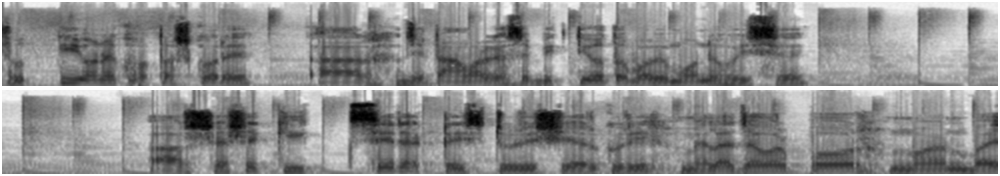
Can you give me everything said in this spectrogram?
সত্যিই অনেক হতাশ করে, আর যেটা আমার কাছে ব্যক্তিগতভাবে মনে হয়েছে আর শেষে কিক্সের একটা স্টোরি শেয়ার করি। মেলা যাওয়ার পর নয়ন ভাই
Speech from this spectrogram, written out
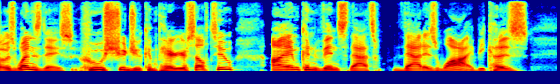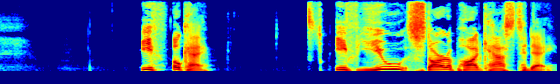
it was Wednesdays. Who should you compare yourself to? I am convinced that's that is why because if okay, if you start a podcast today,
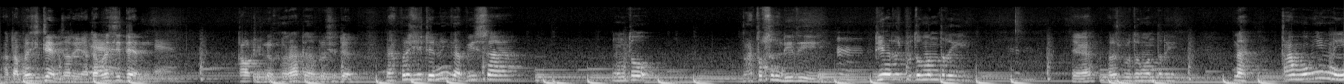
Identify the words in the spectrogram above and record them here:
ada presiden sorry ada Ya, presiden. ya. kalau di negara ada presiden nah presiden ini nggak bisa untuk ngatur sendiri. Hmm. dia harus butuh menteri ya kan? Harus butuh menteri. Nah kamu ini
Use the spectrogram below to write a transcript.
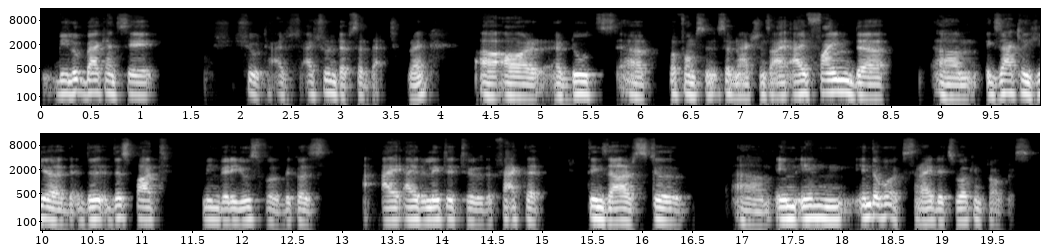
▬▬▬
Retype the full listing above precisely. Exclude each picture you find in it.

Can you give me everything said in this spectrogram?
সত্যিই অনেক হতাশ করে, আর যেটা আমার কাছে ব্যক্তিগতভাবে মনে হয়েছে আর শেষে কিক্সের একটা স্টোরি শেয়ার করি। মেলা যাওয়ার পর নয়ন ভাই
Speech from this spectrogram, written out
it was Wednesdays. Who should you compare yourself to? I am convinced that's that is why because if okay, if you start a podcast today,
Identify the words in the spectrogram above and record them here:
ada presiden sorry ada Ya, presiden. ya. kalau di negara ada presiden nah presiden ini nggak bisa untuk ngatur sendiri. Hmm. dia harus butuh menteri ya kan? Harus butuh menteri. Nah kamu ini
Use the spectrogram below to write a transcript.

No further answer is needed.